▶ **ASSIGNED TASK**: For the records below, print the lines from the line with "Give me the words spoken in this spectrogram." through the line with "This is a spectrogram" exactly as written; include both end lines and exclude the rest.

[Saved data entries]
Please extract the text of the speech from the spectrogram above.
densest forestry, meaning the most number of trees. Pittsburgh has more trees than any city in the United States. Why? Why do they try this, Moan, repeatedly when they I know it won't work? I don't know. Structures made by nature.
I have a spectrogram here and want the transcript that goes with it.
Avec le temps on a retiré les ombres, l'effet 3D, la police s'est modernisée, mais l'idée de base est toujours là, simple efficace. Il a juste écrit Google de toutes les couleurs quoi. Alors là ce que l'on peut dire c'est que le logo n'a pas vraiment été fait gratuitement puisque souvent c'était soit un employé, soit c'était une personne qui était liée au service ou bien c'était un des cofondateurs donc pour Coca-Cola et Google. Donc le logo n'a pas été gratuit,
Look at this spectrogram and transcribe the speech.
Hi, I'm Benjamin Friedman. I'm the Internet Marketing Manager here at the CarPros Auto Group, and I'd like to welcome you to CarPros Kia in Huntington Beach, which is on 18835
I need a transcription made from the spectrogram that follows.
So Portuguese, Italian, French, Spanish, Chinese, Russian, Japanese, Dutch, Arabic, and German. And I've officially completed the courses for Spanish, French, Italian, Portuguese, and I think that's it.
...
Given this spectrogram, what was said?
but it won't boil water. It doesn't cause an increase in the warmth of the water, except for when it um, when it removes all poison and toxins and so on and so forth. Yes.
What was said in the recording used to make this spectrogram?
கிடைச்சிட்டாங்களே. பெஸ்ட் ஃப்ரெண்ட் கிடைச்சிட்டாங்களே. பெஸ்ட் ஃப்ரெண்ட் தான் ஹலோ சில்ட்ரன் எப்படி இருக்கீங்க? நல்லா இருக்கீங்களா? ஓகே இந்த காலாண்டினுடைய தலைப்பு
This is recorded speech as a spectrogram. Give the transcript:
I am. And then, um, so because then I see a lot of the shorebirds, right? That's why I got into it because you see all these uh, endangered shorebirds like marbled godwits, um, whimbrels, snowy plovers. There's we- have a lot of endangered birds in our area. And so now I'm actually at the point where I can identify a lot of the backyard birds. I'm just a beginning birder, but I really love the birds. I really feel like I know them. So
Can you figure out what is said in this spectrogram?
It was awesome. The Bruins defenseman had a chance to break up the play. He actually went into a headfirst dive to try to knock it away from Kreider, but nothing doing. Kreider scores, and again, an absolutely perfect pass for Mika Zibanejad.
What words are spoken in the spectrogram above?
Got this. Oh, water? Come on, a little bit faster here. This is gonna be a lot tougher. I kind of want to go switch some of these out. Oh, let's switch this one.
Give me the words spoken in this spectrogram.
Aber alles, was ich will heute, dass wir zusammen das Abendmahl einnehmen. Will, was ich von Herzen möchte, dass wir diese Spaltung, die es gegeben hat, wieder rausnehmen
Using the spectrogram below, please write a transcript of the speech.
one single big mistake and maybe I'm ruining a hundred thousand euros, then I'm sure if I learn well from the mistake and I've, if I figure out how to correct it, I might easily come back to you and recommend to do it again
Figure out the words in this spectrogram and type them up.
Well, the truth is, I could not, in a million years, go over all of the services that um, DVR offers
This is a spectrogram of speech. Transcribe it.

▶ **ANSWER TO THIS EXERCISE**:
Give me the words spoken in this spectrogram.
Aber alles, was ich will heute, dass wir zusammen das Abendmahl einnehmen. Will, was ich von Herzen möchte, dass wir diese Spaltung, die es gegeben hat, wieder rausnehmen
Using the spectrogram below, please write a transcript of the speech.
one single big mistake and maybe I'm ruining a hundred thousand euros, then I'm sure if I learn well from the mistake and I've, if I figure out how to correct it, I might easily come back to you and recommend to do it again
Figure out the words in this spectrogram and type them up.
Well, the truth is, I could not, in a million years, go over all of the services that um, DVR offers
This is a spectrogram of speech. Transcribe it.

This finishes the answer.